Hey, you passed Tomac to get a podium in the first national moto of the year.
Yeah, definitely, I could see the light at the end of the tunnel, but for some reason we kept having power outages.
Monster Cup. Was that a realistic view of what we’ll see come Anaheim? How much progress have you made since then?
Huge. Huge. That race was just a shot in the dark, but it’s good to have it. It’s a little mellower track, you get three starts, you get to see where you are at. I was able to get a holeshot in the first one and that probably surprised a few people, but I faded back in the first one. I tried some things in the next two, but wasn’t able to connect with it. I’m going to be super excited to go racing once we get through November and December. It’s a great bike, but I just have to get used to it. The way it reacts and handles is just completely different and it takes time to get comfortable with that. You have to have the confidence in it so you can get into a not-perfect situation, and you can get out of it. That’s what racing is all about. You can do so many perfect laps, but when you have someone in front of you and someone behind you, and someone wants to dive bomb you in every turn, and they’re getting so aggressive you’re about to go number-plate to number-plate head on coming out of a turn, that’s when things change. I don’t know how or why people are able to drive it in there that deep on you, but that’s the kind of stuff that goes on at Monster Cup sometimes.
Last thing, an update on the El Chupacabra Ranch down there. How’s it going?
Yeah we’re about 18 months in. We’ve had a few setbacks, but it’s so much fun. This is what I like to do, we’re working all the time, and the way I look at it is I’m just reinvesting in myself, and when I’m done racing someone else will get to enjoy it, too.
Oh, wait, are we talking selling sometime down the road? Is this the stock market again?

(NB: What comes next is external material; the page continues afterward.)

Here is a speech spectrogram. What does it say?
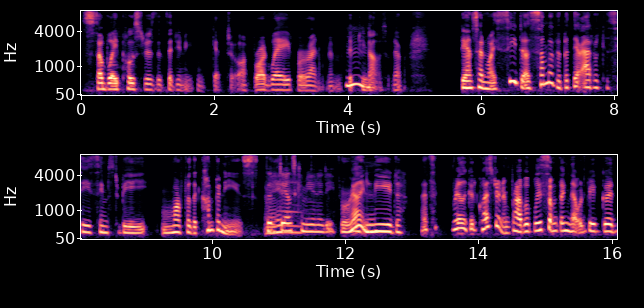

Maybe. Maybe I’ll open up some shares and let you in on it. But I can’t tell you everything because that would be inside trading. But I’ll let you in on a few things.